Saturday, November 14, 2015

Terror's Root

Yesterday's attack in Paris appears to have been orchestrated by ISIS (they've claimed responsibility), and one of the attackers had a Syrian passport.  What might be their motivation?  On CNN this morning, "It is the ideology that drives these attacks."  But why the ideology?  It's primarily political and event driven over time, is it not?  The root question ... did ISIS spring up from nothing?
The area westerners call
the Middle East

We and the world are faced with challenges from the Arab world.  ISIS, Al Qaeda, Ansar al-Sharia, Hezbollah.  They are extraordinarily violent radical groups.  Curious where they originated?

The secret Sykes-Picot map
 of 1916 (two years before the
war ended
): Area 'A' would

go to France, 'B' to Britain.
The map was made without
consulting representatives
from the affected region.
Why would Islamic terrorists target the U.K. or France?  Or the U.S.  Or other Arabs, as is most often the case?

One early trigger point for the current trend was imposed boundaries. The Middle East countries were defined and established by outsiders. At the end of WWI, the Ottoman Empire was partitioned under French and British mandates; the borders of Iraq, Transjordan, and Palestine were drawn on a map with a straightedge.  Syria and Lebanon were created similarly.  The countries remained under foreign domination for decades despite prior promises of independence and self-determination.

"The newly created borders did not correspond to the actual sectarian, tribal, or ethnic distinctions on the ground."  
Political oppression and disenfranchisement followed as dictatorial rulers were emplaced by external players.

Israel was established and successfully defended its borders in 1948.  "Following Israel's 1967 defeat of Arab forces, Palestinian leaders realized that the Arab world was unable to militarily confront Israel.  At the same time, lessons drawn from revolutionary movements in Latin America, North Africa, Southeast Asia as well as during the Jewish struggle against Britain in Palestine, saw the Palestinians move away from classic guerrilla, typically rural-based, warfare toward urban terrorism." ~Tarek Osman

By the 70's, the U.S. was the emerging influence in the region.  As oil rose in strategic significance, tensions between the U.S. and the Soviet Union extended into the region as each tried to bend the nations in their own favor.  Support from the two Cold War opponents exaggerated and polarized discontent.  Arms were supplied to both sides along with military training.

For years, the several ideologies in the Arab world were suppressed by strong leaders.  Saddam Hussein and Hafez Assad were murderously brutal as was Muammar Gaddafi in northern Africa.  The factions persisted despite the repression (persecution), however, and later emerged violently as the regimes began to weaken.  They were never effectively assimilated nor adequately represented in the culture.  Turkey has had 250+ internal incidents since the 70's; they're a 90% Muslim population.

"Radical Palestinians took advantage of modern communication and transportation systems to internationalize their struggle.

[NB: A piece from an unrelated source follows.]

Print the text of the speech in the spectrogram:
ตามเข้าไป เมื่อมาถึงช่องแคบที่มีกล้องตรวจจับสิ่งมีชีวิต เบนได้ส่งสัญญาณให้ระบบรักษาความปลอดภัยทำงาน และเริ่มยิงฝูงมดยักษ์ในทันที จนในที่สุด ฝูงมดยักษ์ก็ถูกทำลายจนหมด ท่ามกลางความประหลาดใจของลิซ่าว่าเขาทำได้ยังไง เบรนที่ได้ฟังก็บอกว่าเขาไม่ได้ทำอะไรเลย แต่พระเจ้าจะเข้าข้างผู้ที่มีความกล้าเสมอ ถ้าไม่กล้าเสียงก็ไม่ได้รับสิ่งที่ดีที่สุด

They launched a series of hijackings, kidnappings, bombings, and shootings, culminating in the kidnapping and subsequent deaths of Israeli athletes during the 1972 Munich Olympic games.

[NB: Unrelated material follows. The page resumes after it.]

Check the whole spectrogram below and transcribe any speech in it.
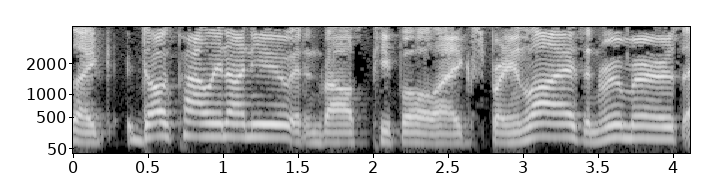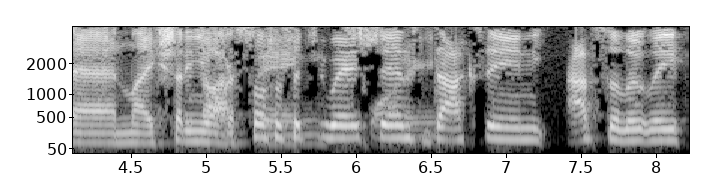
like dogpiling on you. It involves people like spreading lies and rumors and like shutting you out of social situations, swatting. doxing. Absolutely.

These Palestinian groups became a model for numerous secular militants, and offered lessons for subsequent ethnic and religious movements. Palestinians created an extensive transnational extremist network -- tied into which were various state sponsors such as the Soviet Union, certain Arab states, as well as traditional criminal organizations. By the end of the 1970s, the Palestinian secular network was a major channel for the spread of terrorist techniques worldwide.~Tarek Osman

'Terrorism' was a label originally applied to governments and their mistreatment of the citizenry.  The term transitioned to actions by non-government groups in the last forty years.

Acts of terrorism can be categorized by ideology and target.  The majority (56%) of recent acts have been by Islamic extremists (Sunni) primarily targeting Arabs in Iraq, Pakistan, Afghanistan, and Syria.  Terrorist attacks in the Western Hemisphere are a small percentage of the world's total with most being ascribed to the Revolutionary Armed Forces of Colombia (FARC).

Yesterday's brutal attack in Paris appears to have been orchestrated by ISIS (they've claimed responsibility), and one of the attackers had a Syrian passport.  The criminal perpetrators must indeed be dealt with, but do we understand them?  On CNN this morning, "It is the ideology that drives these attacks."  But why the ideology?  It's primarily political and event driven as it evolves over time, is it not?

Do we understand those individuals at the core of the problem?*  Are there additional measures besides the necessary confrontation of criminal acts that might begin addressing the underlying rationale?

Countering violent extremism (CVE) is a programmatic approach, and perhaps a beginning. (Refs: DoS, DHS, White House, and critical review by Al Jazeera)  

Terrorism is the symptom but not the cause.  It appears to rise as a response to political repression rather than religious differences.  Our concern is perhaps larger than just the Middle East and religious extremists.

See ISIS Roots.
*See the Smithsonian Magazine's A Lesson in Hate for the twisted path to fanaticism and Osama bin Laden.